[[ Dataset content open ]]

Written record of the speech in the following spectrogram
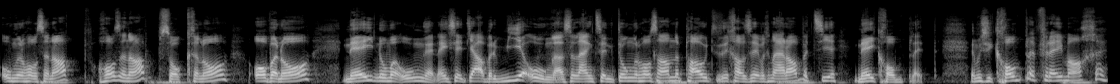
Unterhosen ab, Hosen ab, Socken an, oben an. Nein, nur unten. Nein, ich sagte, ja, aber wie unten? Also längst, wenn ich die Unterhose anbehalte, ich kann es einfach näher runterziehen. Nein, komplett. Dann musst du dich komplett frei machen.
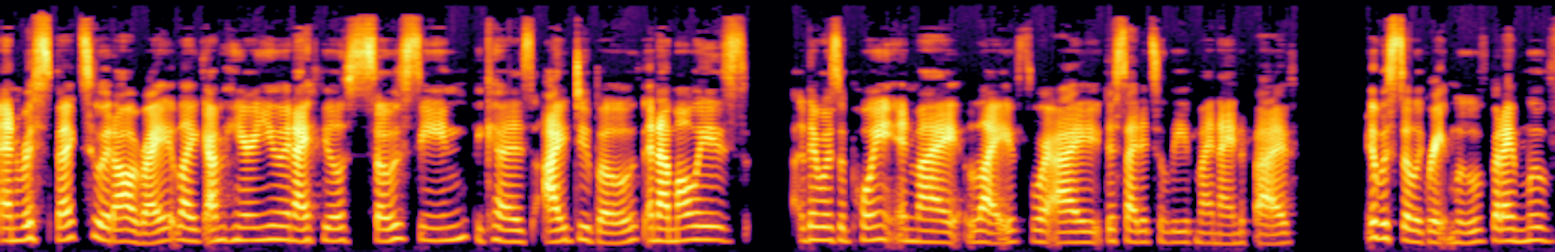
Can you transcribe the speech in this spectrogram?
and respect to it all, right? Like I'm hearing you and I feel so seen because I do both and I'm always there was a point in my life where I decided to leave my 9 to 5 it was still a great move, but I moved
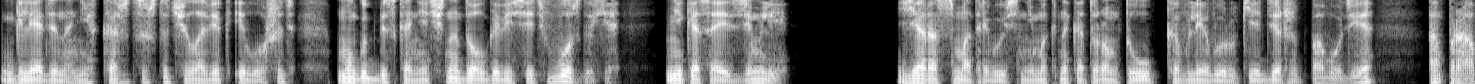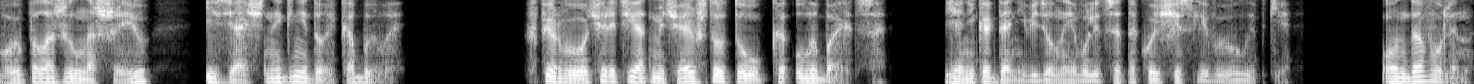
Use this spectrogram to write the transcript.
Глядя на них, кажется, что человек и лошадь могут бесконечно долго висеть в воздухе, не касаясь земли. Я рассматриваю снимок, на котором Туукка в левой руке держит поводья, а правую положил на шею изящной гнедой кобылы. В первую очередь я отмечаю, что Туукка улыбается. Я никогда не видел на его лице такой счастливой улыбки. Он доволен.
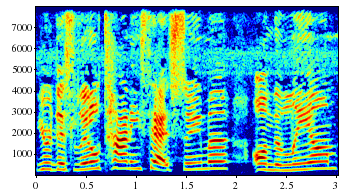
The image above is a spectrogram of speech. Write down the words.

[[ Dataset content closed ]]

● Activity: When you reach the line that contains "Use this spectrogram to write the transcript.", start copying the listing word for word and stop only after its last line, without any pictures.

● Task output:
Use this spectrogram to write the transcript.
Глядя на них, кажется, что человек и лошадь могут бесконечно долго висеть в воздухе, не касаясь земли. Я рассматриваю снимок, на котором Туукка в левой руке держит поводья, а правую положил на шею изящной гнедой кобылы. В первую очередь я отмечаю, что Туукка улыбается. Я никогда не видел на его лице такой счастливой улыбки. Он доволен.
The image above is a spectrogram of speech. Write down the words.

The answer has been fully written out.